WHAT YOU WILL DO →
Write out exactly the lines from the one holding "Identify the words" to the last line of the entries, both ends included and nothing else, without the pictures.

DATA TO EXAMINE →
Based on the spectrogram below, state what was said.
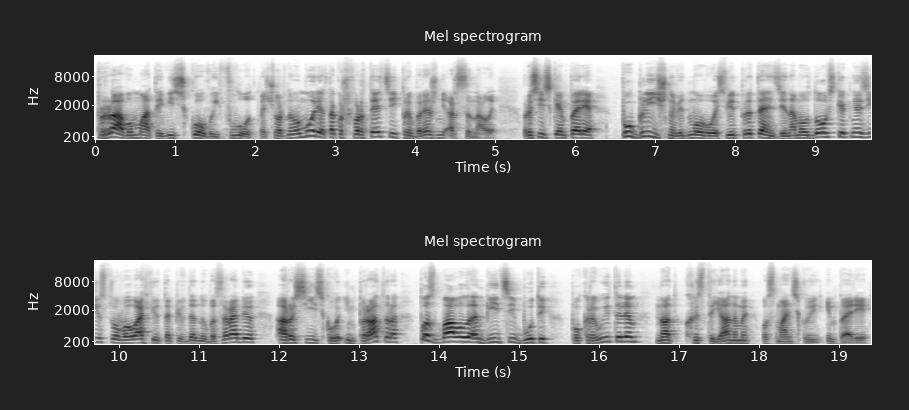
право мати військовий флот на Чорному морі, а також фортеці й прибережні арсенали. Російська імперія публічно відмовилась від претензій на Молдовське князівство, Валахію та Південну Бесарабію, а російського імператора позбавили амбіцій бути покровителем над християнами Османської імперії.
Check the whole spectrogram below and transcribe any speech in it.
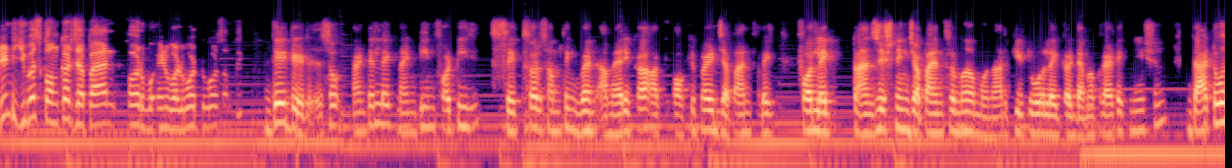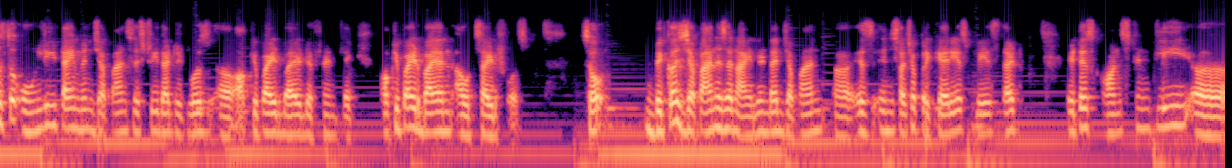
Didn't US conquer Japan for in World War II or something? They did. So until like 1946 or something, when America occupied Japan for like for like transitioning Japan from a monarchy to a, like a democratic nation, that was the only time in Japan's history that it was uh, occupied by a different like occupied by an outside force. So because Japan is an island and Japan uh, is in such a precarious place that it is constantly, uh,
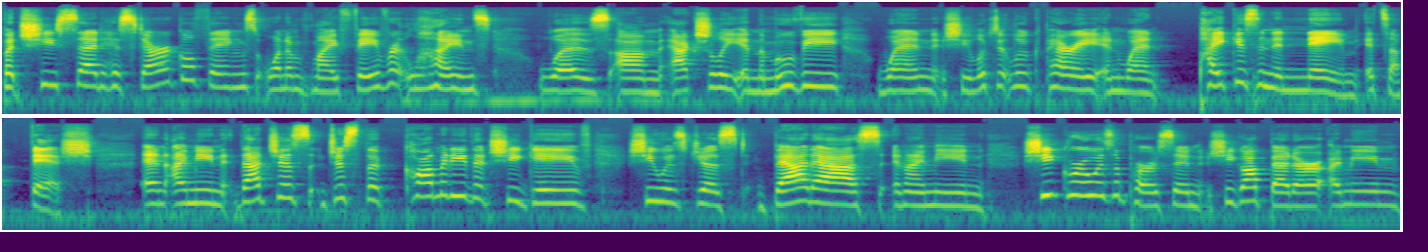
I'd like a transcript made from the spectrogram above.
but she said hysterical things. One of my favorite lines was um, actually in the movie when she looked at Luke Perry and went, Pike isn't a name, it's a fish. And I mean, that just just the comedy that she gave, she was just badass. And I mean, she grew as a person. She got better. I mean,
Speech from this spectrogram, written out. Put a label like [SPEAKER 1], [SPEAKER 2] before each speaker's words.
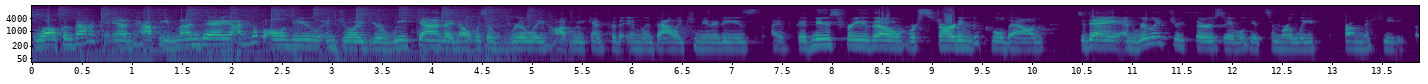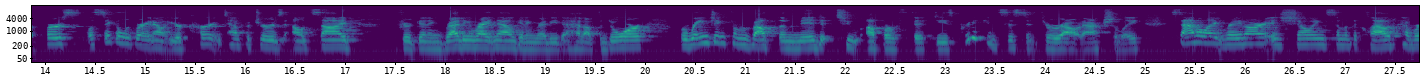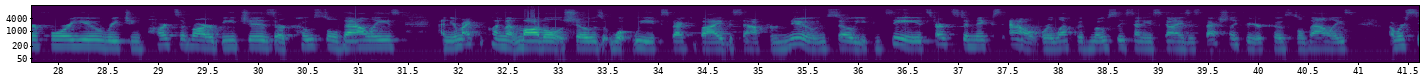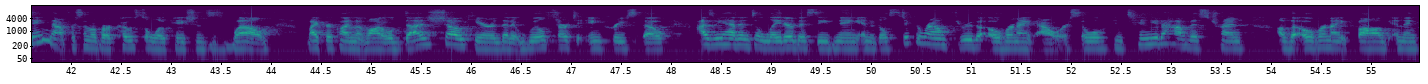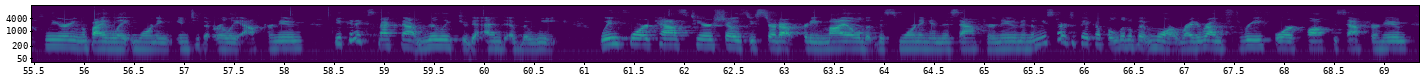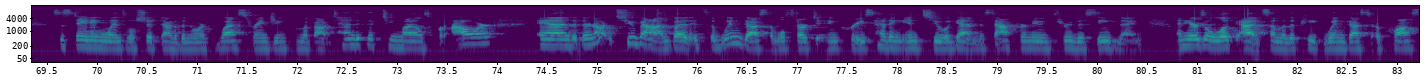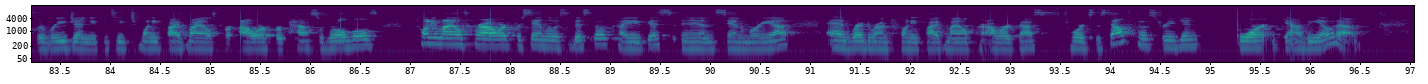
[SPEAKER 1] Welcome back and happy Monday. I hope all of you enjoyed your weekend. I know it was a really hot weekend for the Inland Valley communities. I have good news for you though. We're starting to cool down today and really through Thursday, we'll get some relief from the heat. But first, let's take a look right now at your current temperatures outside. If you're getting ready right now, getting ready to head out the door, we're ranging from about the mid to upper 50s, pretty consistent throughout actually. Satellite radar is showing some of the cloud cover for you, reaching parts of our beaches, our coastal valleys, and your microclimate model shows what we expect by this afternoon. So you can see it starts to mix out. We're left with mostly sunny skies, especially for your coastal valleys. And we're seeing that for some of our coastal locations as well. Microclimate model does show here that it will start to increase though as we head into later this evening and it'll stick around through the overnight hours. So we'll continue to have this trend of the overnight fog and then clearing by late morning into the early afternoon. You can expect that really through the end of the week. Wind forecast here shows we start out pretty mild this morning and this afternoon, and then we start to pick up a little bit more right around 3, 4 o'clock this afternoon. Sustaining winds will shift out of the northwest, ranging from about 10 to 15 miles per hour and they're not too bad, but it's the wind gusts that will start to increase heading into, again, this afternoon through this evening. And here's a look at some of the peak wind gusts across the region. You can see 25 miles per hour for Paso Robles, 20 miles per hour for San Luis Obispo, Cayucos, and Santa Maria, and right around 25 mile per hour gusts towards the South Coast region for Gaviota.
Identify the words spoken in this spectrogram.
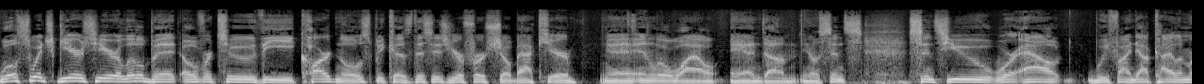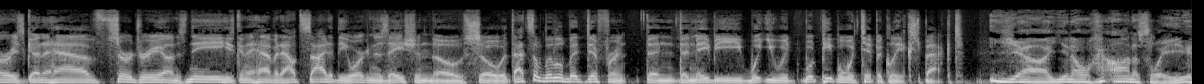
We'll switch gears here a little bit over to the Cardinals because this is your first show back here uh, in a little while, and um, you know since since you were out, we find out Kyler Murray's going to have surgery on his knee. He's going to have it outside of the organization, though, so that's a little bit different than than maybe what you would what people would typically expect. Yeah, you know, honestly,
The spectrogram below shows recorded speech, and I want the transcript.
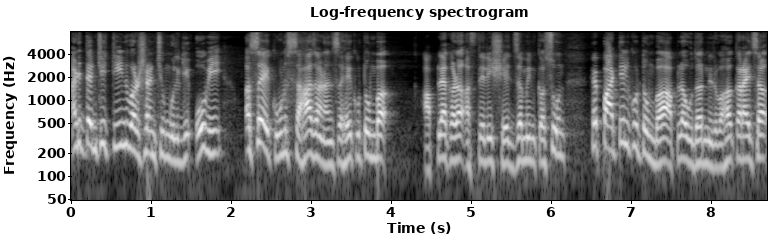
आणि त्यांची तीन वर्षांची मुलगी ओवी असं एकूण सहा जणांचं हे कुटुंब. आपल्याकडं असलेली शेतजमीन कसून हे पाटील कुटुंब आपला उदरनिर्वाह करायचं.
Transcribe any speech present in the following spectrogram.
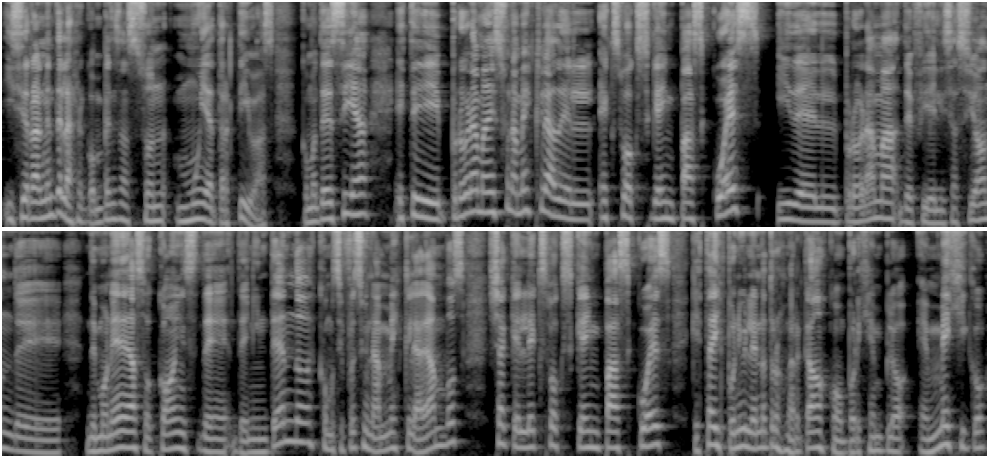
y si realmente las recompensas son muy atractivas. Como te decía, este programa es una mezcla del Xbox Game Pass Quest y del programa de fidelización de, monedas o coins de, Nintendo. Es como si fuese una mezcla de ambos, ya que el Xbox Game Pass Quest, que está disponible en otros mercados como por ejemplo en México,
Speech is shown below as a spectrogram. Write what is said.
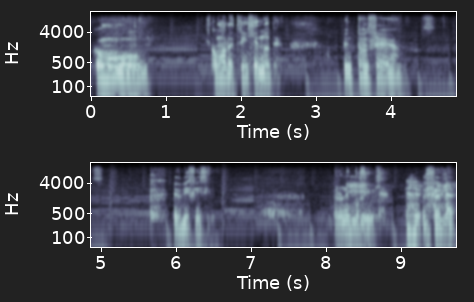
como, como restringiéndote. Entonces, es difícil. Pero no Y- imposible. y, la,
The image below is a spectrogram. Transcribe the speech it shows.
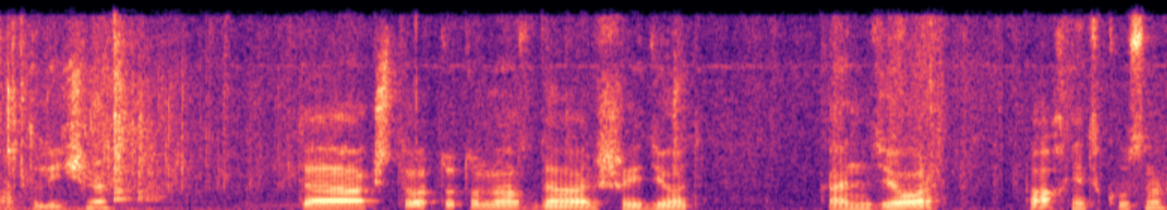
Отлично. Так, что тут у нас дальше идет? Кондер. Пахнет вкусно.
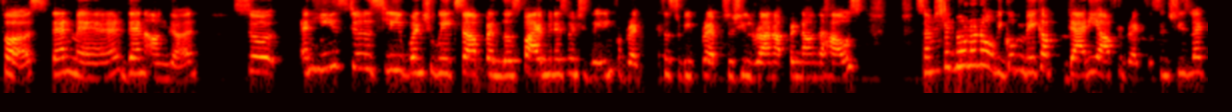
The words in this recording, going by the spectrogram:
first then Meher then Angad so and he's still asleep when she wakes up and those five minutes when she's waiting for breakfast to be prepped so she'll run up and down the house So I'm just like, no, no, no. We go and wake up daddy after breakfast. And she's like,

SOLUTION TO THIS EXERCISE →
Identify the words spoken in this spectrogram.
We'll switch gears here a little bit over to the Cardinals because this is your first show back here uh, in a little while, and um, you know since since you were out, we find out Kyler Murray's going to have surgery on his knee. He's going to have it outside of the organization, though, so that's a little bit different than than maybe what you would what people would typically expect. Yeah, you know, honestly,
The spectrogram below shows recorded speech, and I want the transcript.
आणि त्यांची तीन वर्षांची मुलगी ओवी असं एकूण सहा जणांचं हे कुटुंब. आपल्याकडं असलेली शेतजमीन कसून हे पाटील कुटुंब आपला उदरनिर्वाह करायचं.
Transcribe any speech present in the following spectrogram.
y si realmente las recompensas son muy atractivas. Como te decía, este programa es una mezcla del Xbox Game Pass Quest y del programa de fidelización de, monedas o coins de, Nintendo. Es como si fuese una mezcla de ambos, ya que el Xbox Game Pass Quest, que está disponible en otros mercados como por ejemplo en México,
Speech is shown below as a spectrogram. Write what is said.
como, como restringiéndote. Entonces, es difícil. Pero no Y- imposible. y, la,
The image below is a spectrogram. Transcribe the speech it shows.
Отлично. Так, что тут у нас дальше идет? Кондер. Пахнет вкусно.
The words in this recording, going by the spectrogram:
first then Meher then Angad so and he's still asleep when she wakes up and those five minutes when she's waiting for breakfast to be prepped so she'll run up and down the house So I'm just like, no, no, no. We go and wake up daddy after breakfast. And she's like,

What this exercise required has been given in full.